Land defenders hopeful, but continue to block dam rebuild in Burleigh Falls

·2 min read

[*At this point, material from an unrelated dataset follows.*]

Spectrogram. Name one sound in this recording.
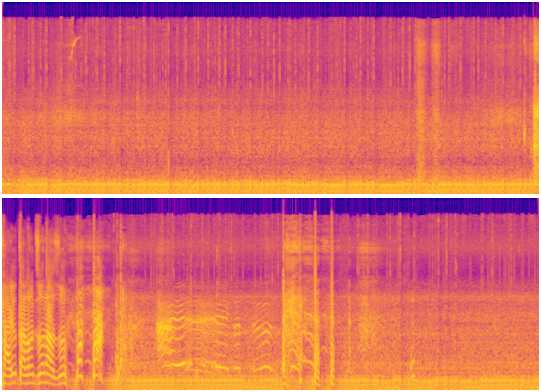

Recent talks with Parks Canada has left land defender Nodin Webb feeling hopeful about the situation in Burleigh Falls where a group has blocked repair work on the dam.Since early January, land defenders from Kawartha Nishnawbe have blocked construction crews from accessing the dam site. They claim the protest is not about the dam being rebuilt; it's about how Parks Canada only consulted with Curve Lake First Nation and left them out without any regard for their land or harvesting areas of Burleigh Falls. According to Webb, Parks Canada has agreed to provide written documents on what the consultation process will look like going forward. Parks Canada met with Kawartha Nishnawbe on Jan. 29 to discuss issues relating to proper consultation.Land defenders say there was no consultation with the community and because Parks Canada neglected to include them in the process, they felt there was no other choice but to stop the work on Jan. 12. In an email statement, David Britton, director of Ontario Waterway, says Parks Canada has connected with individuals and groups through public meetings, personal discussion, web, social media and bulletins. He adds Parks Canada has sought to mitigate public concerns.However, Webb says Parks Canada did not recognize Kawartha Nishnawbe in any consultation in 2016, and says Parks Canada said it was an oversight why they did not include the community. “We wait and see now, but we are here until we are satisfied,” says Webb.Britton says there is no indication when work will resume.The repair work is extensive and is reported to last until 2024. Meanwhile, Webb says the Indigenous community in Burleigh Falls is not recognized as a First Nation and it’s something Webb hopes changes in the years to come. Kawartha Nishnawbe consists of five councillors. One from each of the five families who originated from Curve Lake First Nation and took up residence on the shores of Lovesick Lake. Previously, Webb had said he along with Kawartha Nishnawbe are concerned with possible artifacts on Island 31 where the land has already been excavated. According to the land defenders, the area where the barricade is located is traditional hunting ground and initial residence of the Kawartha Nishnawbe. The land is also part of the Williams Treaty 20 harvesting and hunting grounds, this according to the Williams Treaty First Nations land maps.

Natalie Hamilton, Local Journalism Initiative Reporter, Peterborough This Week